Surprise! Women started more firms than men.
Before the recession, women were starting twice as many firms as men. Now, they may do even better.
(Page 2 of 2)
Some 10.1 million firms are owned or co-owned by women, 40 percent of all businesses in the United States, says the Center for Women's Business Research, a research group in McLean, Va. Between 2002 and 2007, women created almost twice as many businesses as men, according to data from the Census Bureau. The number of women transitioning from the labor force to self-employment hit a two-decade low in 2007, just as the recession was about to hit, according to the Kauffman Foundation, a Kansas City, Mo., group devoted to entrepreneurship. By 2009, the rate was back to normal.Skip to next paragraph
Subscribe Today to the Monitor
Borrowing is another matter. More women than men left the already small ranks of those taking out subsidized loans from the Small Business Administration between 2007 and 2009. This year the number of SBA loans jumped for men, but kept falling for women.
"We haven't taken one dime in loans," says Heather Anderson, co-owner of Bulldogg's Jersey Shop in Oceanside, Calif., which sells NFL, NBA, and other jerseys. "The idea from the beginning was to choose something that would still have a market in a down economy.... The last thing people will give up is their team."
The strategy has worked. "I anticipate by Christmas, our business will eclipse our day jobs," says Ms. Anderson, a freelance journalist whose business partner and fiancé is a personal trainer.

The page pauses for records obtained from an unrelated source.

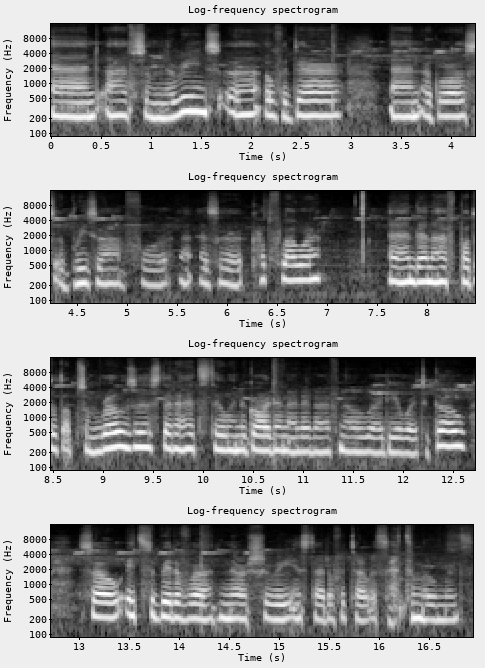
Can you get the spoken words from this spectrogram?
and I have some nerines uh, over there and a grass, a briza for uh, as a cut flower. And then I have potted up some roses that I had still in the garden and I have no idea where to go. So it's a bit of a nursery instead of a terrace at the moment.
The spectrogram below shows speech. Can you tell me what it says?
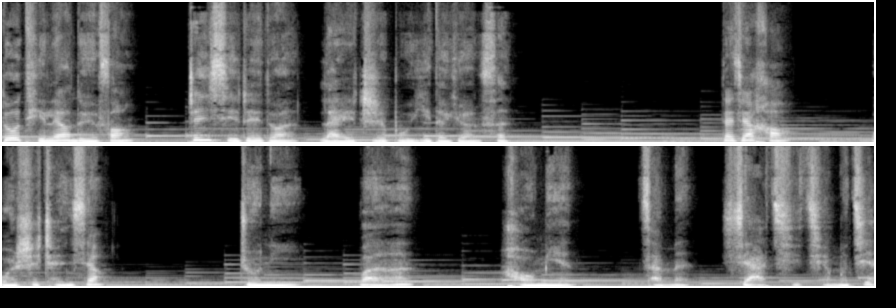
多体谅对方，珍惜这段来之不易的缘分。大家好，我是沉香，祝你晚安，好眠。咱们下期节目见。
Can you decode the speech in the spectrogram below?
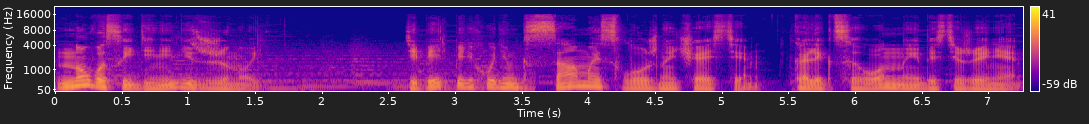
но воссоединились с женой. Теперь переходим к самой сложной части – коллекционные достижения.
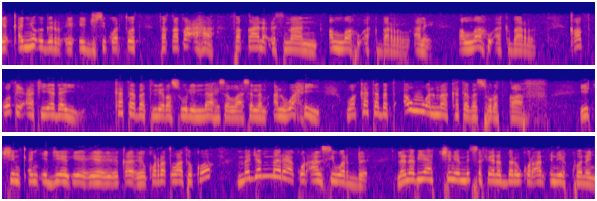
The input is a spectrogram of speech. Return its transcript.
የቀኙ እግር እጅ ሲቆርጡት ፈቀጠዐሃ ፈቃለ ዑስማን አላሁ አክበር አለ አላሁ አክበር قد قطعت يدي كتبت لرسول الله صلى الله عليه وسلم الوحي وكتبت أول ما كتبت سورة قاف ይችን ቀኝ እጅ የቆረጥዋት እኮ መጀመሪያ ቁርአን ሲወርድ ለነቢያችን የምጽፍ የነበረው ቁርአን እኔ እኮ ነኝ።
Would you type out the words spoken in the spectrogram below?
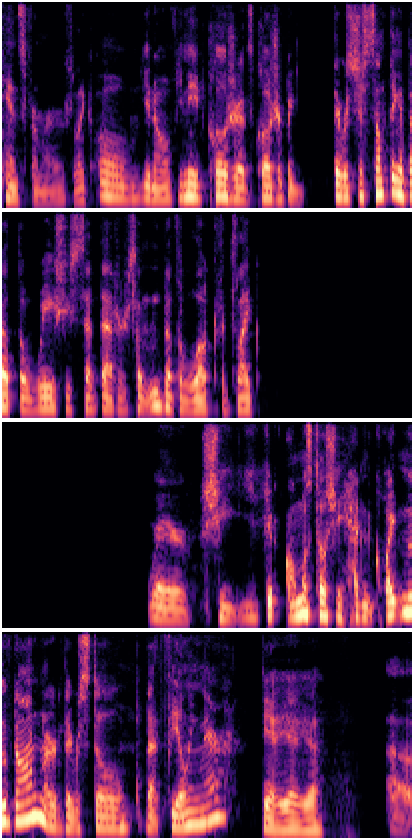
hints from her. Like, oh, you know, if you need closure, it's closure. But there was just something about the way she said that, or something about the look that's like, where she, you could almost tell she hadn't quite moved on, or there was still that feeling there. Yeah, yeah, yeah. Uh,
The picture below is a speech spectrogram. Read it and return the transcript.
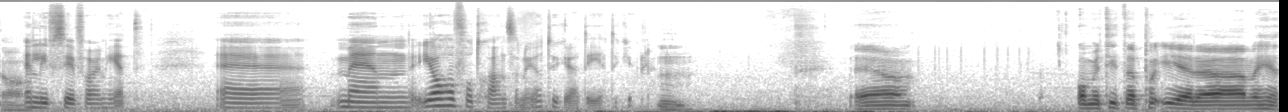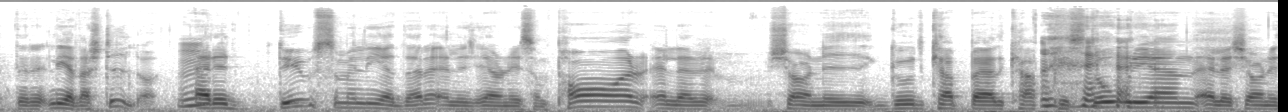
Ja. en livserfarenhet. Men jag har fått chansen och jag tycker att det är jättekul. Mm. Om vi tittar på era vad heter ledarstil då. Mm. Är det du som är ledare eller gör ni som par eller kör ni good cup, bad cup historien eller kör ni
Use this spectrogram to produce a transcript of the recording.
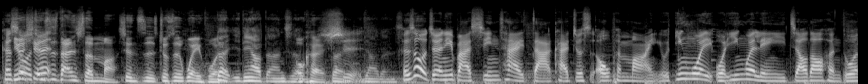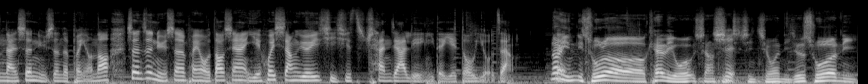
可是我觉得是单身嘛，限制就是未婚，对，一定要单身。OK，是一定要单身。可是我觉得你把心态打开，就是 open mind。因为我因为联谊交到很多男生女生的朋友，然后甚至女生的朋友到现在也会相约一起去参加联谊的，也都有这样。那你你除了 Kelly，我想请请请问你，就是除了你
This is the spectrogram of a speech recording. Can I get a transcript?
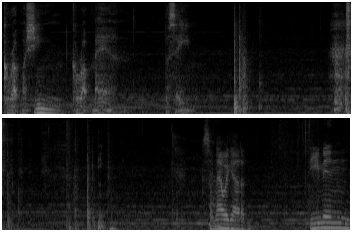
Corrupt machine, corrupt man, the same. So now we got a demon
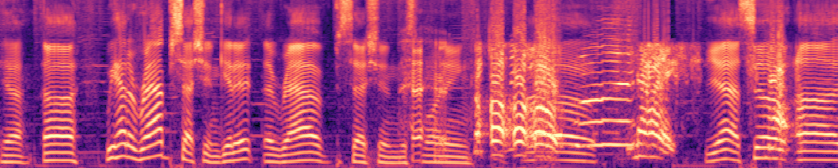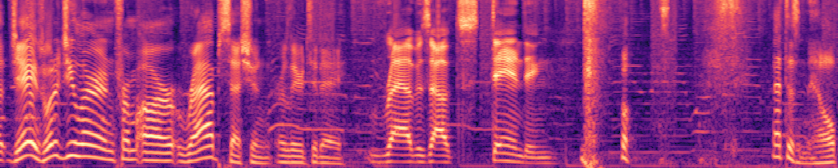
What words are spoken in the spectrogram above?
Yeah. Uh we had a rab session, get it? A rab session this morning. Oh, nice. yeah, so uh James, what did you learn from our rab session earlier today? Rab is outstanding. That doesn't help.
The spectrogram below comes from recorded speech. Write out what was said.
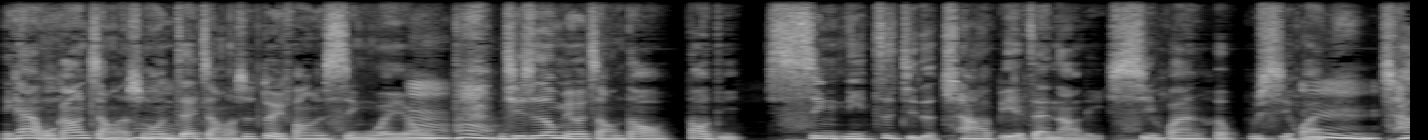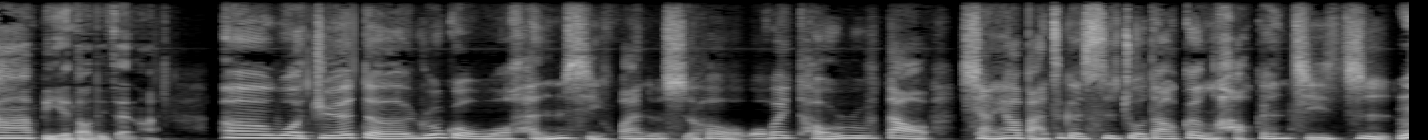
你看我刚刚讲的时候，嗯、你在讲的是对方的行为哦，你其实都没有讲到到底心你自己的差别在哪里，喜欢和不喜欢，嗯、差别到底在哪里？呃，我觉得如果我很喜欢的时候，我会投入到想要把这个事做到更好跟极致。嗯，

"The number of women-owned firms is continuing to increase," says Professor Coleman. "Some of the older literature and research said [that] to be successful, you have to do it the way a man does it. [But] they are not just imitating men, they are creating new possibilities – taking control of their own destiny. It's very, very exciting."

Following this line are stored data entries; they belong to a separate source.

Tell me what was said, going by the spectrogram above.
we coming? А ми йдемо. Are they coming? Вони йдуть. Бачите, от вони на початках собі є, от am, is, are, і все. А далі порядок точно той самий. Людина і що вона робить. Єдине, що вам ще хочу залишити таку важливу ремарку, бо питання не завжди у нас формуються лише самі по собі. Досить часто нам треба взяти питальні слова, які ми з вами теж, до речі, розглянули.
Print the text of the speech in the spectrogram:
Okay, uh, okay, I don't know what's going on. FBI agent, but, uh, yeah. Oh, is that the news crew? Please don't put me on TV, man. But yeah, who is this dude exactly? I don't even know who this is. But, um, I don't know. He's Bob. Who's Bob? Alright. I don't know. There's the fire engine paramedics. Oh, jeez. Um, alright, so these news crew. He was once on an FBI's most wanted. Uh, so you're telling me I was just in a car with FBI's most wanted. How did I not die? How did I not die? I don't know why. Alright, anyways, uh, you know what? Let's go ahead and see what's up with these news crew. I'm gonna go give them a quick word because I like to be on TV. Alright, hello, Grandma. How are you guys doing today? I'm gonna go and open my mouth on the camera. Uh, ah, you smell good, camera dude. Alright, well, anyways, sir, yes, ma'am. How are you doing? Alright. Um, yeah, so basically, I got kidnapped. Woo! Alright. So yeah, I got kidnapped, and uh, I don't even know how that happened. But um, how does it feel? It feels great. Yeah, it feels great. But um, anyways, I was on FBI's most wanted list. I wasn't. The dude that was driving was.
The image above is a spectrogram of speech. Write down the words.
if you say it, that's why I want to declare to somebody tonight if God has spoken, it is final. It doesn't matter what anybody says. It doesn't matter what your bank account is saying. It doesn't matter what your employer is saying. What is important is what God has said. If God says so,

Webster and Ms. Doherty prioritized cost-cutting so that they could grow without loans. "So far, we've just been selling them to our friends," says Webster, but they're moving into e-commerce, "so we don't have to pay great gobs of money to these pro shops or tennis shops – that are all going out of business, anyway."
That patience has paid off. In only two months, Net Wit has broken even. Now, the pair is looking forward to expanding with sales to a women's team, an upcoming launch party, and a website. The other day, Webster says, she heard about two women at a coffee shop saying, "I saw women playing tennis, wearing the cutest shirts – 'Love all‚' 'Get a grip.'" Webster delights in the word-of-mouth advertising. "Our first success!"